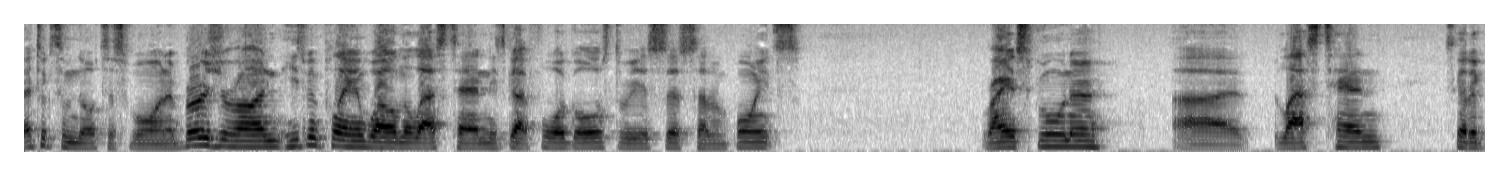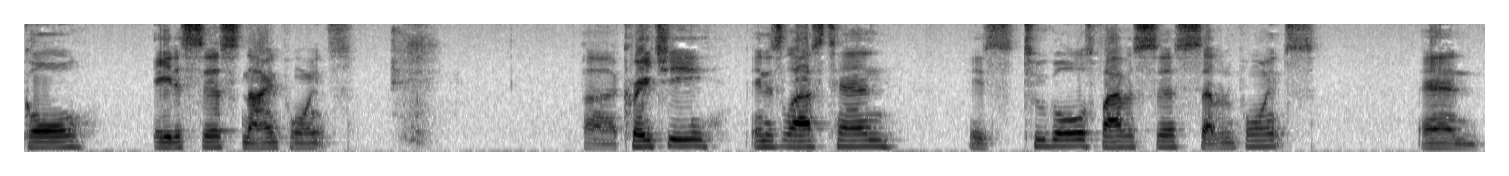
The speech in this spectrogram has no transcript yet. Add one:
I took some notes this morning. Bergeron, he's been playing well in the last ten. He's got four goals, three assists, seven points. Ryan Spooner, uh, last ten, he's got a goal, eight assists, nine points. Uh, Krejci in his last ten, he's two goals, five assists, seven points, and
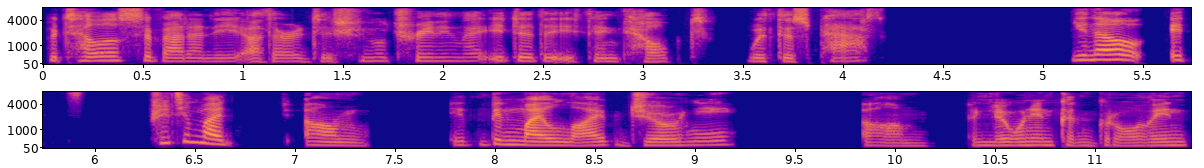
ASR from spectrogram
But tell us about any other additional training that you did that you think helped with this path. You know, it's pretty much um, it's been my life journey, um, learning and growing.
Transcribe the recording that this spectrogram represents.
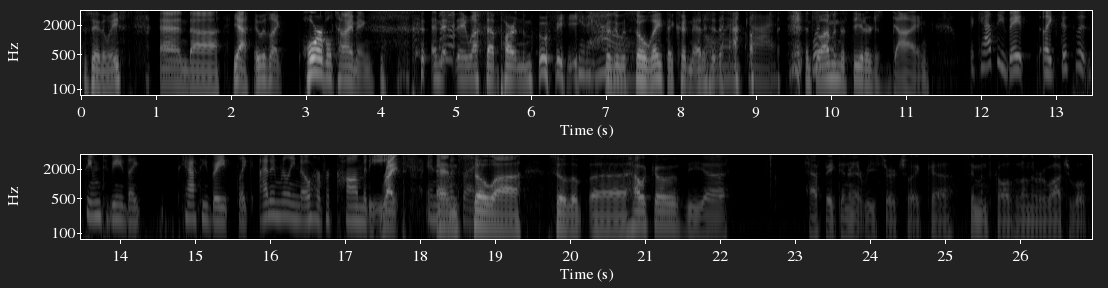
to say the least. And uh, yeah, it was like horrible timing, and they, they left that part in the movie because it was so late they couldn't edit Oh it my out. god. And so Was I'm it- in the theater just dying. Kathy Bates, like this would seem to be like Kathy Bates, like I didn't really know her for comedy. Right. And, it and was like, so uh so the uh how it goes the uh half baked internet research like uh simmons calls it on the rewatchables.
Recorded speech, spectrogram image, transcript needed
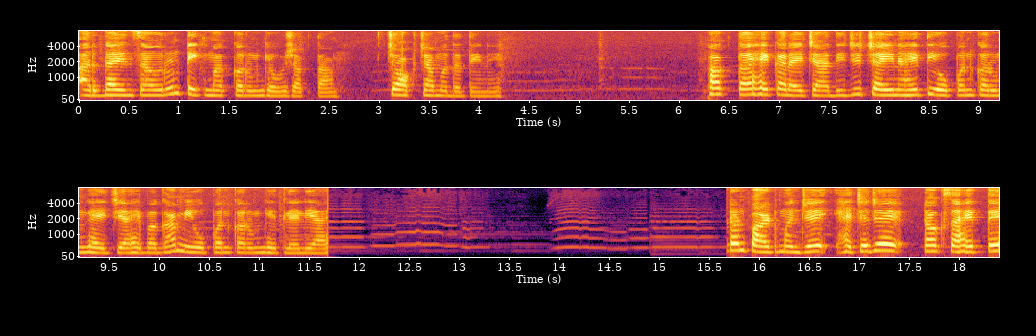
अर्धा इंचावरून टिकमार्क करून घेऊ शकता चॉकच्या मदतीने. फक्त हे करायच्या आधी जी चैन आहे ती ओपन करून घ्यायची आहे बघा मी ओपन करून घेतलेली आहे. पार्ट म्हणजे ह्याचे जे टक्स आहेत ते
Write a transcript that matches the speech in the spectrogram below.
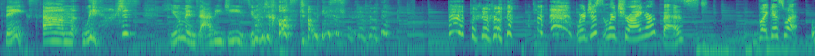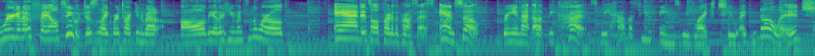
Thanks. Um, we are just humans, Abby G's. You don't have to call us dummies. we're just we're trying our best. But guess what? We're gonna fail too, just like we're talking about all the other humans in the world, and it's all part of the process. And so, bringing that up because we have a few things we'd like to acknowledge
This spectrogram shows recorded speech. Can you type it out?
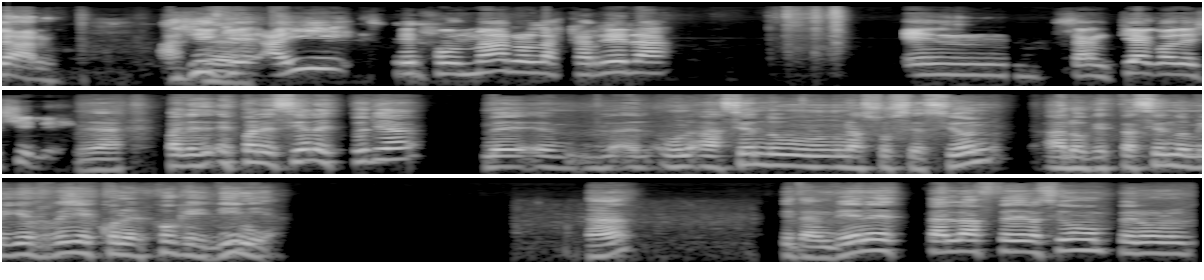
claro. Así que ahí se formaron las carreras en Santiago de Chile. Es parecida la historia eh, un- haciendo un- una asociación a lo que está haciendo Miguel Reyes con el hockey línea. ¿Ah? Que también está en la federación, pero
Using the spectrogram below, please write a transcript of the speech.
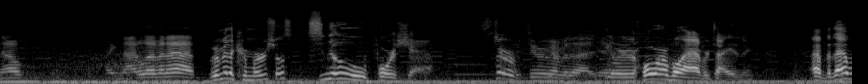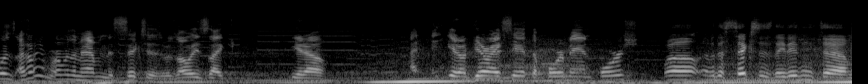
no, like 911F." Remember the commercials? Snow Porsche. Surf. Do you remember that? They Yeah. were horrible advertising. Uh, but that was, I don't even remember them having the sixes. It was always like, you know, I, you know, dare I say it, the poor man Porsche. Well, with the sixes, they didn't. Um,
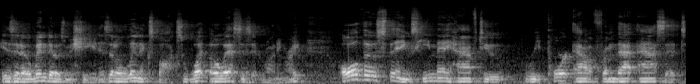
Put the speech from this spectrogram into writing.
Is it a Windows machine? Is it a Linux box? What OS is it running, right? All those things he may have to report out from that asset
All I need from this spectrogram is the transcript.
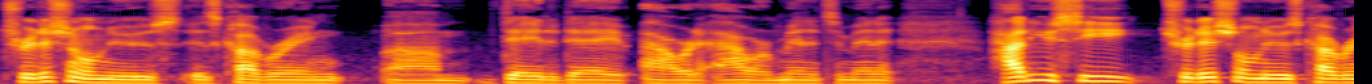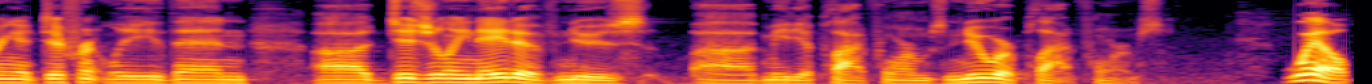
traditional news is covering um, day to day, hour to hour, minute to minute. How do you see traditional news covering it differently than uh, digitally native news uh, media platforms, newer platforms? Well,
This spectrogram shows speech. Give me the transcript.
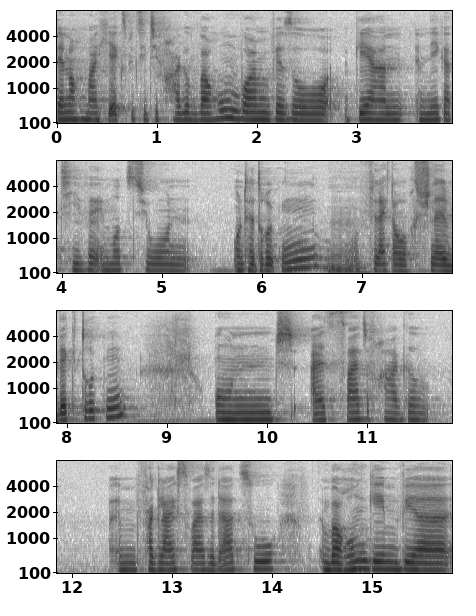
dennoch mal hier explizit die Frage, warum wollen wir so gern negative Emotionen unterdrücken, mhm. vielleicht auch schnell wegdrücken? Und als zweite Frage im Vergleichsweise dazu, warum geben wir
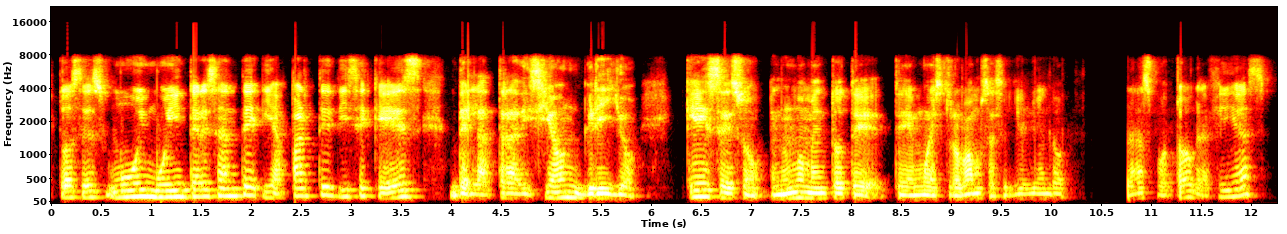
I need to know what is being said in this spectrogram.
Entonces, muy, muy interesante y aparte dice que es de la tradición grillo. ¿Qué es eso? En un momento te, muestro. Vamos a seguir viendo las fotografías.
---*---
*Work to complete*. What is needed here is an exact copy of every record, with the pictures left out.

*Task solution*.
The speech in this spectrogram has no transcript yet. Add one:
I took some notes this morning. Bergeron, he's been playing well in the last ten. He's got four goals, three assists, seven points. Ryan Spooner, uh, last ten, he's got a goal, eight assists, nine points. Uh, Krejci in his last ten, he's two goals, five assists, seven points, and
ASR from spectrogram
But tell us about any other additional training that you did that you think helped with this path. You know, it's pretty much um, it's been my life journey, um, learning and growing.
Transcribe the recording that this spectrogram represents.
to say the least. And uh, yeah, it was like horrible timing, and they, they left that part in the movie because it was so late they couldn't edit Oh it my out. god. And so Was I'm it- in the theater just dying. Kathy Bates, like this would seem to be like Kathy Bates, like I didn't really know her for comedy. Right. And, it and was like, so uh so the uh how it goes the uh half baked internet research like uh simmons calls it on the rewatchables.
Recorded speech, spectrogram image, transcript needed
अर्धा इंचावरून टिकमार्क करून घेऊ शकता चॉकच्या मदतीने. फक्त हे करायच्या आधी जी चैन आहे ती ओपन करून घ्यायची आहे बघा मी ओपन करून घेतलेली आहे. पार्ट म्हणजे ह्याचे जे टक्स आहेत ते
Write a transcript that matches the speech in the spectrogram below.
Thanks. Um, we are just humans, Abby G's. You don't have to call us dummies. we're just we're trying our best. But guess what? We're gonna fail too, just like we're talking about all the other humans in the world, and it's all part of the process. And so, bringing that up because we have a few things we'd like to acknowledge
This spectrogram shows recorded speech. Can you type it out?
claro. Así que ahí se formaron las carreras en Santiago de Chile. Es parecida la historia eh, un- haciendo un- una asociación a lo que está haciendo Miguel Reyes con el hockey línea. ¿Ah? Que también está en la federación, pero
Using the spectrogram below, please write a transcript of the speech.
no, like 911F." Remember the commercials? Snow Porsche. Surf. Do you remember that? They Yeah. were horrible advertising. Uh, but that was, I don't even remember them having the sixes. It was always like, you know, I, you know, dare I say it, the poor man Porsche. Well, with the sixes, they didn't. Um,
Put the speech from this spectrogram into writing.
Is it a Windows machine? Is it a Linux box? What OS is it running, right? All those things he may have to report out from that asset
All I need from this spectrogram is the transcript.
traditional news is covering um, day to day, hour to hour, minute to minute. How do you see traditional news covering it differently than uh, digitally native news uh, media platforms, newer platforms? Well,
This spectrogram shows speech. Give me the transcript.
dennoch mal hier explizit die Frage, warum wollen wir so gern negative Emotionen unterdrücken, mhm. vielleicht auch schnell wegdrücken? Und als zweite Frage im Vergleichsweise dazu, warum geben wir
I need to know what is being said in this spectrogram.
Entonces, muy, muy interesante y aparte dice que es de la tradición grillo. ¿Qué es eso? En un momento te, muestro. Vamos a seguir viendo las fotografías.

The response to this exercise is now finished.